■ **TASK INPUTS**:
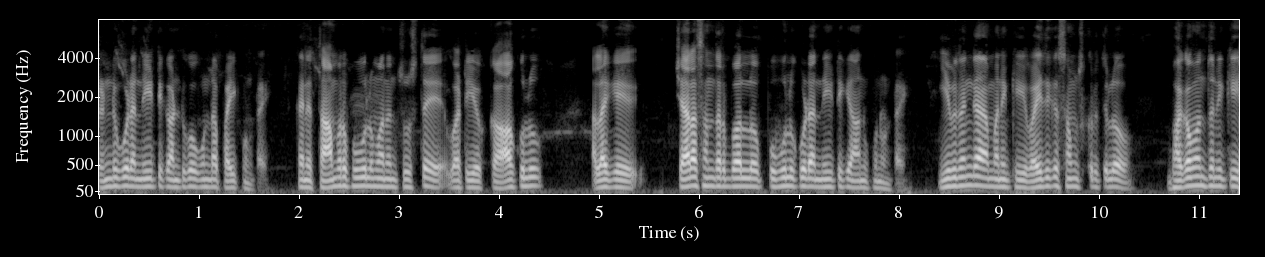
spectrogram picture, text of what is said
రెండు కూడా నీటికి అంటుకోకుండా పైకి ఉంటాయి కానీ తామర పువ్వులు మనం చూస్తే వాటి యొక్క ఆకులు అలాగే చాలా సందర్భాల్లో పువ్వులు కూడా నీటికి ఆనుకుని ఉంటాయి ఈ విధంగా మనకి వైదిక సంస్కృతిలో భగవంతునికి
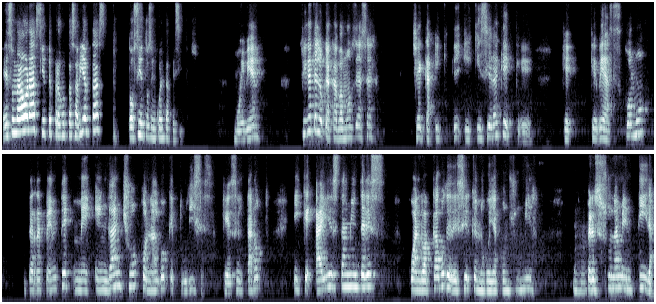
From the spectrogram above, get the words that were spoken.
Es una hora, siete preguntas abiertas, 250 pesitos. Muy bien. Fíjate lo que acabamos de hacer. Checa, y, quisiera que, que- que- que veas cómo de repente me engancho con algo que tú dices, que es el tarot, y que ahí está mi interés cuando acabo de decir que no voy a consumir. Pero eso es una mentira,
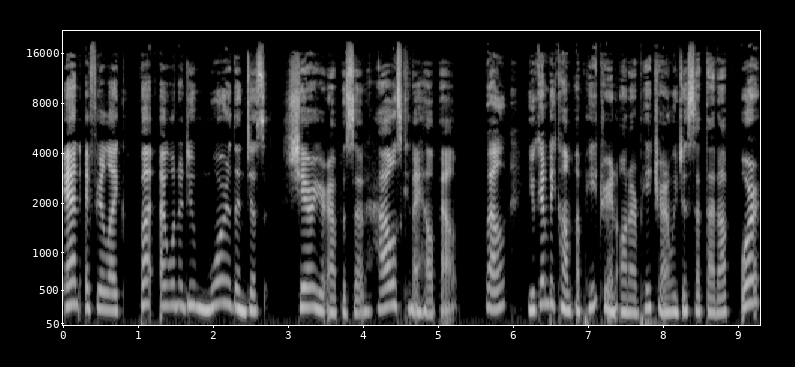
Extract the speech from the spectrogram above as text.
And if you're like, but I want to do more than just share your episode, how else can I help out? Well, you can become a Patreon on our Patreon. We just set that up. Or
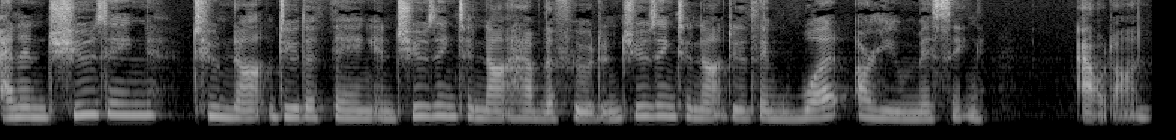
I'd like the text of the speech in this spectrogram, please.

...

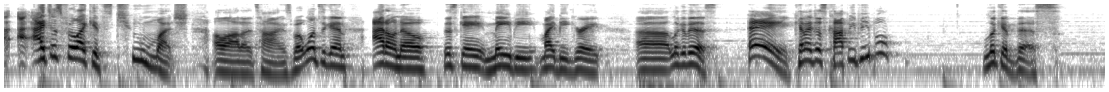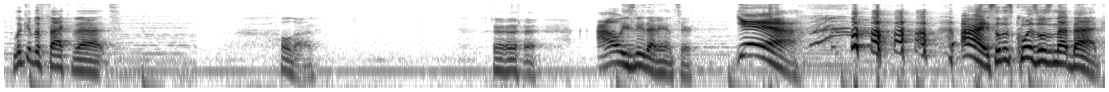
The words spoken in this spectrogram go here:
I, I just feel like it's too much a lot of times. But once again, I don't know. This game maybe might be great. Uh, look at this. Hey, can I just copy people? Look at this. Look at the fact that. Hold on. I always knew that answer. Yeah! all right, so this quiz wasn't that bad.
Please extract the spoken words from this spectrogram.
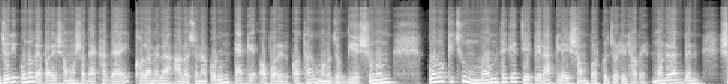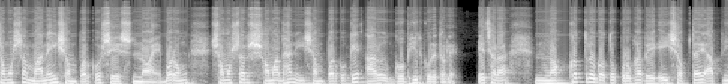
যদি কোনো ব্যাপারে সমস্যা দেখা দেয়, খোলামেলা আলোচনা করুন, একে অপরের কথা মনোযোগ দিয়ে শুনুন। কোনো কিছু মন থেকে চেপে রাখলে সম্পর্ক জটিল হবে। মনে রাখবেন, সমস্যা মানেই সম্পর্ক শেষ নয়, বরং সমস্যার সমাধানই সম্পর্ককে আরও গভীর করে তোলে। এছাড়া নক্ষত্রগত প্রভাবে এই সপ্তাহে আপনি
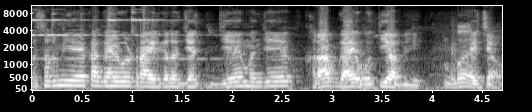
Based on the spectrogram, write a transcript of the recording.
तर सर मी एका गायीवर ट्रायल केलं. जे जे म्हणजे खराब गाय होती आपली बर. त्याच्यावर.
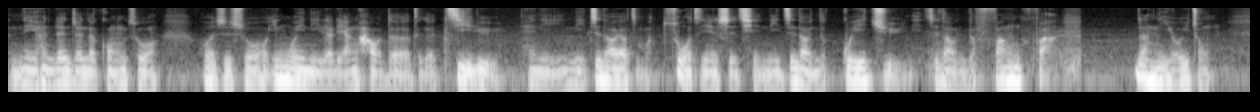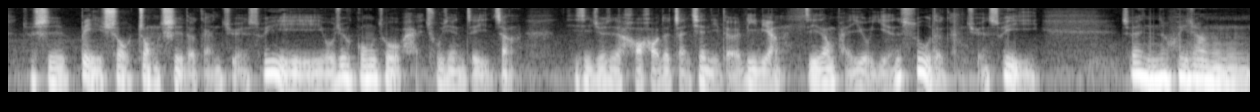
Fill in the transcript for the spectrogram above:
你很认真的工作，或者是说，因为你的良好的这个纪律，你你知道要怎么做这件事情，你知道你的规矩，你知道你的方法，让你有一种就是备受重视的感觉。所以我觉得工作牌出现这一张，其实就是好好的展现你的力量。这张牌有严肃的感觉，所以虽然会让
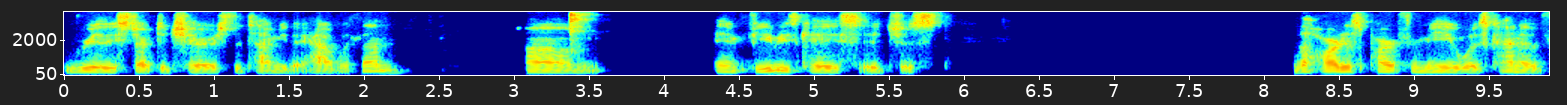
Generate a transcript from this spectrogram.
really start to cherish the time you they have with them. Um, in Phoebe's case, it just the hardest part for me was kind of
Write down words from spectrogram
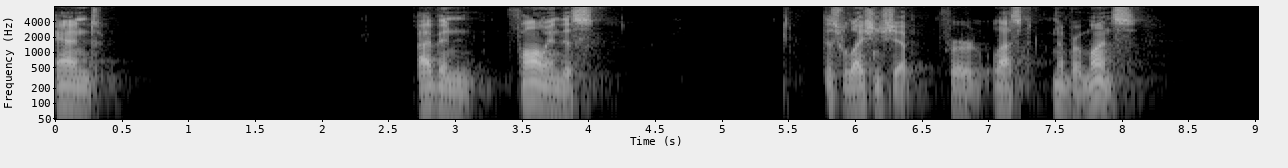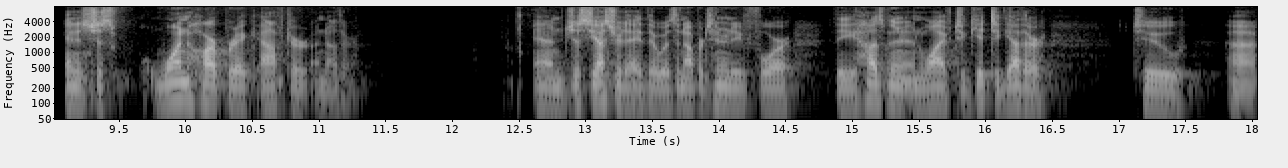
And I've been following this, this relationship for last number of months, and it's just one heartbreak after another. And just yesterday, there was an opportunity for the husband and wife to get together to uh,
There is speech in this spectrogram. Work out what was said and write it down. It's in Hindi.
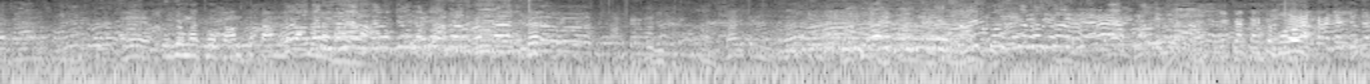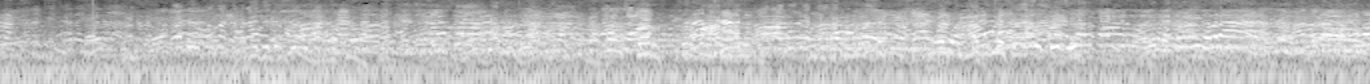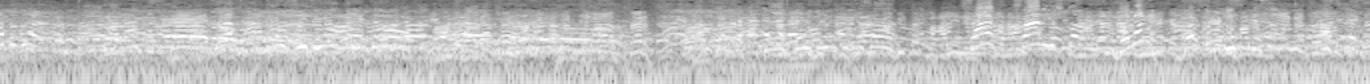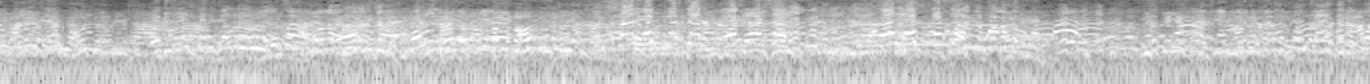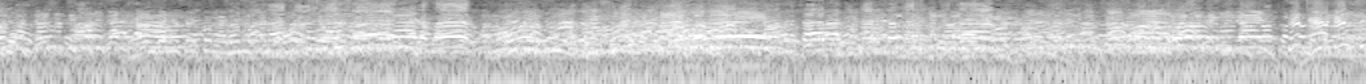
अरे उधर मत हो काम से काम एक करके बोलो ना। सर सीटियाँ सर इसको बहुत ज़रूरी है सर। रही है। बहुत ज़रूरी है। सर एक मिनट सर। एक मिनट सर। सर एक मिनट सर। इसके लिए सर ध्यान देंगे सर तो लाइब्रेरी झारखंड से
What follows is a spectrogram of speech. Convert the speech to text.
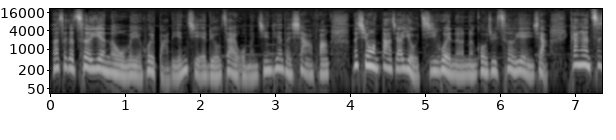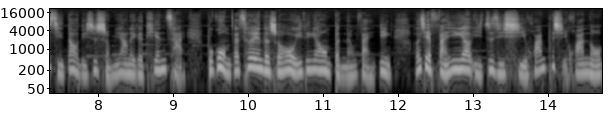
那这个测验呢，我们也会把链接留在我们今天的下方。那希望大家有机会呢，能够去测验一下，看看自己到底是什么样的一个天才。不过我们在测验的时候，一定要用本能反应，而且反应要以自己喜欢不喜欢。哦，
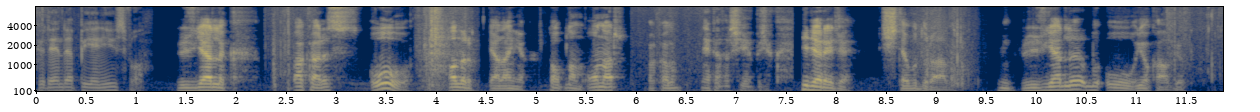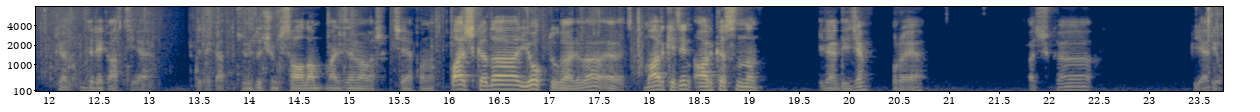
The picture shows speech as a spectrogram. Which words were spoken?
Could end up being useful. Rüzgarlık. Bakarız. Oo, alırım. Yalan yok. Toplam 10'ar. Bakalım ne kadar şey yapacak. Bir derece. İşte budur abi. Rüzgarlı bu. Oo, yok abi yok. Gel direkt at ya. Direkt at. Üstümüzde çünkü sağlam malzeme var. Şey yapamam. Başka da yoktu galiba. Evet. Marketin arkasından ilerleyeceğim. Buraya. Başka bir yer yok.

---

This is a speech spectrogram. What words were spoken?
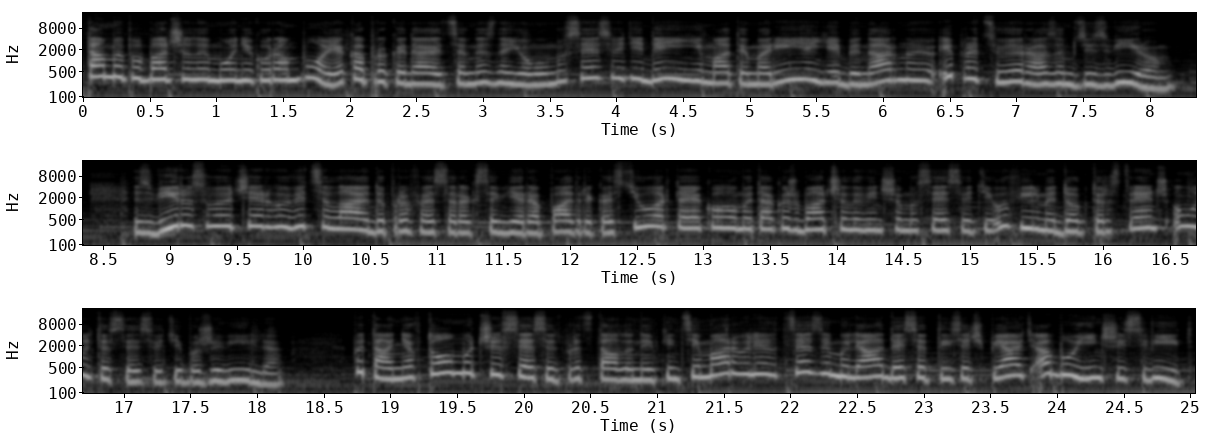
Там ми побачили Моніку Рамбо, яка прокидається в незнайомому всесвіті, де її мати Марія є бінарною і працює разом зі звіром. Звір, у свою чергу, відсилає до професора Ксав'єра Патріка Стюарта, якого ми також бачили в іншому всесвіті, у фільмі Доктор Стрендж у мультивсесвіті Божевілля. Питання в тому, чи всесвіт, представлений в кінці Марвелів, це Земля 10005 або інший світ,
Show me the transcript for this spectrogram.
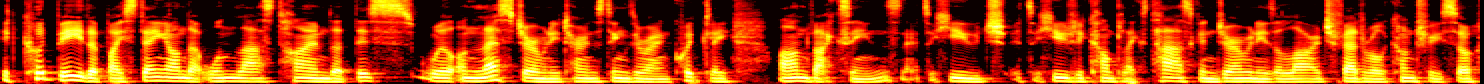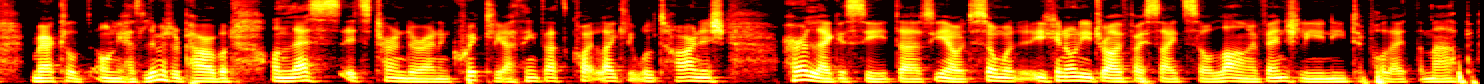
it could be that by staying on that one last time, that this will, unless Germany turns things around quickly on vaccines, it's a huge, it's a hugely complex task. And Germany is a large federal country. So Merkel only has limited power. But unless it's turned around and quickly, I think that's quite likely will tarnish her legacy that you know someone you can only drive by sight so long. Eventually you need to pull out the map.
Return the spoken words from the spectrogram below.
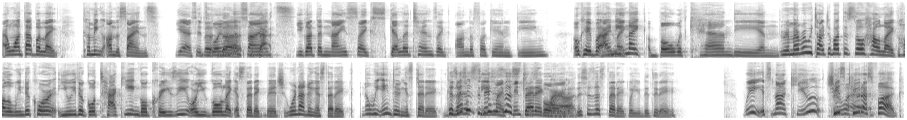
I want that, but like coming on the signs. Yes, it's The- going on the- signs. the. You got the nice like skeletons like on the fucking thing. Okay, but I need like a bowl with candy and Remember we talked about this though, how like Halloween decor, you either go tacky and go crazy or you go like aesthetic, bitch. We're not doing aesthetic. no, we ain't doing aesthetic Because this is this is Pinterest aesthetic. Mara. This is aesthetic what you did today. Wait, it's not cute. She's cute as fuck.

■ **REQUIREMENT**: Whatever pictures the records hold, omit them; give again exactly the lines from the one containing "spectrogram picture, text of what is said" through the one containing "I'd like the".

■ **ANSWER AREA**:
spectrogram picture, text of what is said
రెండు కూడా నీటికి అంటుకోకుండా పైకి ఉంటాయి కానీ తామర పువ్వులు మనం చూస్తే వాటి యొక్క ఆకులు అలాగే చాలా సందర్భాల్లో పువ్వులు కూడా నీటికి ఆనుకుని ఉంటాయి ఈ విధంగా మనకి వైదిక సంస్కృతిలో భగవంతునికి
From the spectrogram above, get the words that were spoken.
Es una hora, siete preguntas abiertas, 250 pesitos. Muy bien. Fíjate lo que acabamos de hacer. Checa, y, quisiera que, que- que- que veas cómo de repente me engancho con algo que tú dices, que es el tarot, y que ahí está mi interés cuando acabo de decir que no voy a consumir. Pero eso es una mentira,
Extract the speech from the spectrogram above as text.
And if you're like, but I want to do more than just share your episode, how else can I help out? Well, you can become a Patreon on our Patreon. We just set that up. Or
I'd like the text of the speech in this spectrogram, please.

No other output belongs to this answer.